How to complete this task
From the data below, return only the lines from the one with "Create a transcript" through the one with "I need the words", exact and inclusive, with pictures left out.

[Dataset records]
⁂
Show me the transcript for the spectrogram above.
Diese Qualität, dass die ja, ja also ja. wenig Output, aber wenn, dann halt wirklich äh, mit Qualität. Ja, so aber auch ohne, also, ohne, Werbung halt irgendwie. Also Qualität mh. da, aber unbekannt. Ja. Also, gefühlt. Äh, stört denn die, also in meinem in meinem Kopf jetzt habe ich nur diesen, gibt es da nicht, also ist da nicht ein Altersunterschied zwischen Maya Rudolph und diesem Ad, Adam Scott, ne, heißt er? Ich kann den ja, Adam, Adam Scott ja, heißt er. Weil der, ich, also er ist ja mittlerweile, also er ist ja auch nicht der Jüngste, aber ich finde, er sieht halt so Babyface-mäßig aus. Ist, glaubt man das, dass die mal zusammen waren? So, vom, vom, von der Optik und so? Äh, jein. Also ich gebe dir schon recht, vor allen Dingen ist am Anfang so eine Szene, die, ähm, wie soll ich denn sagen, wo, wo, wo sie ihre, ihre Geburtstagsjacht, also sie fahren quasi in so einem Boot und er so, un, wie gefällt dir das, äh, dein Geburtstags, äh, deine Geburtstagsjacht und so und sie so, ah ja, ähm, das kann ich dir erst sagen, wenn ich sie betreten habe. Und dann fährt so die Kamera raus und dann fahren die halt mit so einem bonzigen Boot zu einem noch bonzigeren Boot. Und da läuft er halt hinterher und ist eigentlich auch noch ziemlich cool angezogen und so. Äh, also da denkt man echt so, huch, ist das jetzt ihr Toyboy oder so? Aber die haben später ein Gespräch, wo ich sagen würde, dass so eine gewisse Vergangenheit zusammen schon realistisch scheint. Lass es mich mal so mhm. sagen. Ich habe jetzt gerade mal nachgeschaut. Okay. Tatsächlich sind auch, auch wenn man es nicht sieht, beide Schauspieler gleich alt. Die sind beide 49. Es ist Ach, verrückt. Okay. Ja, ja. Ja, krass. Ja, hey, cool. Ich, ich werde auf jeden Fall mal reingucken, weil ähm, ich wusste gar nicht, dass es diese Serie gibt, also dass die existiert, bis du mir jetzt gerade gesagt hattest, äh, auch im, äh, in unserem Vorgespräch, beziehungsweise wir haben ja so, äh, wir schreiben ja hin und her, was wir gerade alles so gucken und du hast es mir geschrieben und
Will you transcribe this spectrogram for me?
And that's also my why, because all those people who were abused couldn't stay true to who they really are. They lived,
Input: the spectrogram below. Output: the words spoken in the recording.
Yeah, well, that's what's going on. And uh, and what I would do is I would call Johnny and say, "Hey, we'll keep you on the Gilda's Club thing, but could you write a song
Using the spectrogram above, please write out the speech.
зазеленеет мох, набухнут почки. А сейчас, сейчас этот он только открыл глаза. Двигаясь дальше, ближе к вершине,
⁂
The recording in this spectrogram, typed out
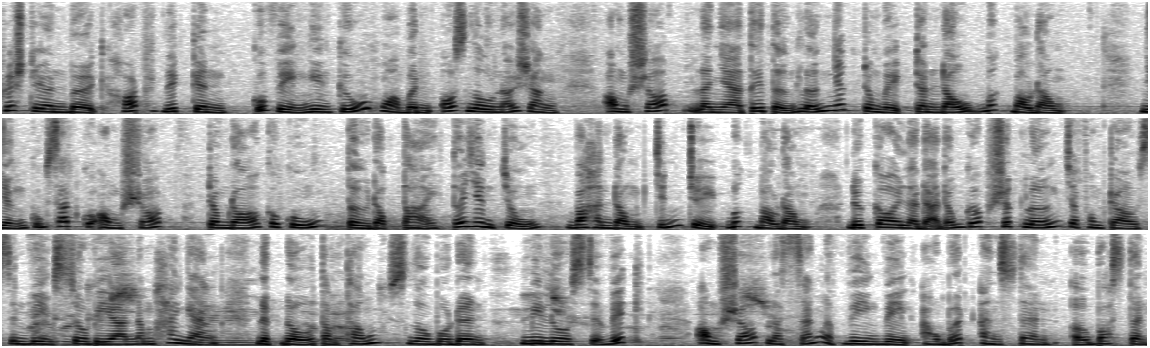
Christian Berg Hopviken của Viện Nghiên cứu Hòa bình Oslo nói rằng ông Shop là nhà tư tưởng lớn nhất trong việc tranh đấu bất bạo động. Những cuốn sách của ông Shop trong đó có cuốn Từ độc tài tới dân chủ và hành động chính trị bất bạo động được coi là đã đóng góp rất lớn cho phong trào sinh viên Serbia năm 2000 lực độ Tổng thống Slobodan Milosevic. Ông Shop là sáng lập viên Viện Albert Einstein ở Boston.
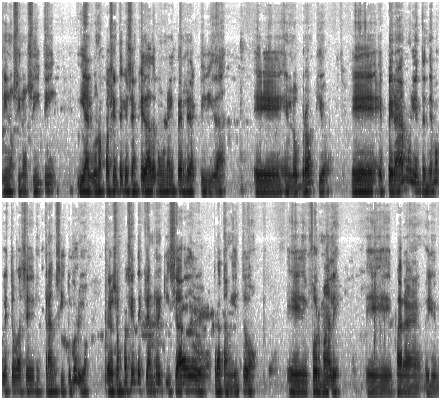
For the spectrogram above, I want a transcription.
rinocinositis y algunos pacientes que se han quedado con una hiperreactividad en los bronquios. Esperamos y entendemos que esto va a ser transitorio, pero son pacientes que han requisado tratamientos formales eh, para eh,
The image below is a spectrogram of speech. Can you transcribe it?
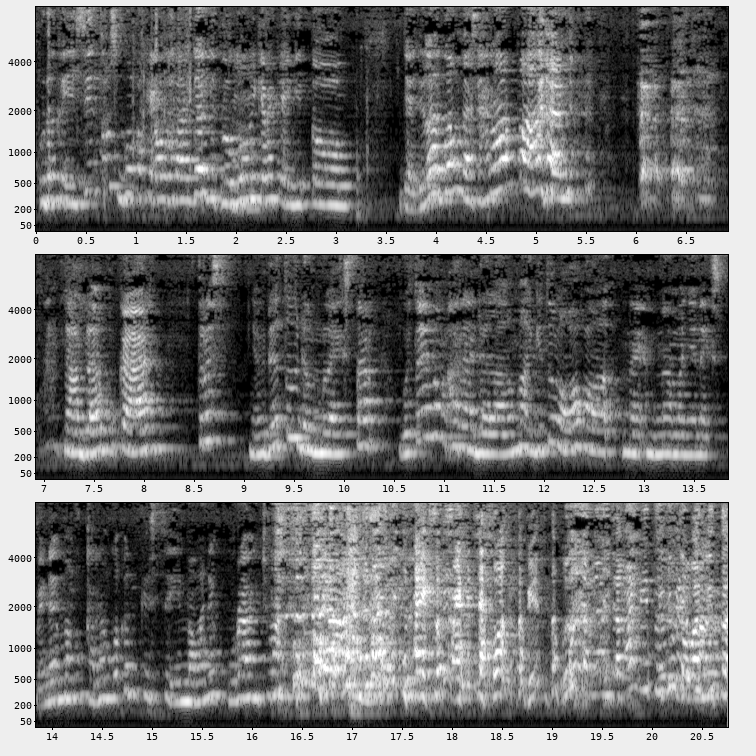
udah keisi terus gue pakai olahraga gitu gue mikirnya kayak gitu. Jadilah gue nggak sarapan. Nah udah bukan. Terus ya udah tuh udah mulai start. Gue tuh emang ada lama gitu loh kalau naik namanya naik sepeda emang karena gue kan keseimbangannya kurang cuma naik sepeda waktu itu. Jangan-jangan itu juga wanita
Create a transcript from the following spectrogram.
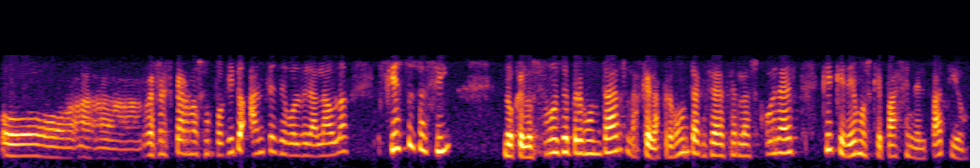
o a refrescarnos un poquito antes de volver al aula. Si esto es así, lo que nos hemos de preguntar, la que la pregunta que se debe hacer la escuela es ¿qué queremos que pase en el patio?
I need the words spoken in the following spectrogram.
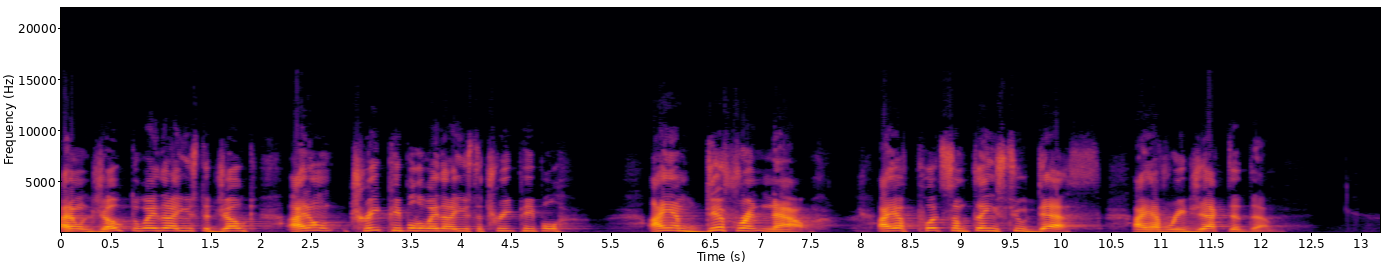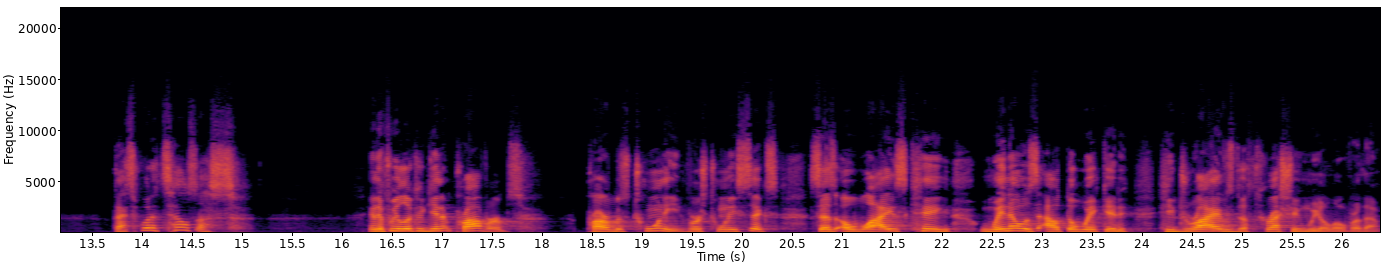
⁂
Output of the exercise
Create a transcript from the following spectrogram.
o a refrescarnos un poquito antes de volver al aula. Si esto es así, lo que nos hemos de preguntar, la que la pregunta que se debe hacer la escuela es ¿qué queremos que pase en el patio?
I need the words spoken in the following spectrogram.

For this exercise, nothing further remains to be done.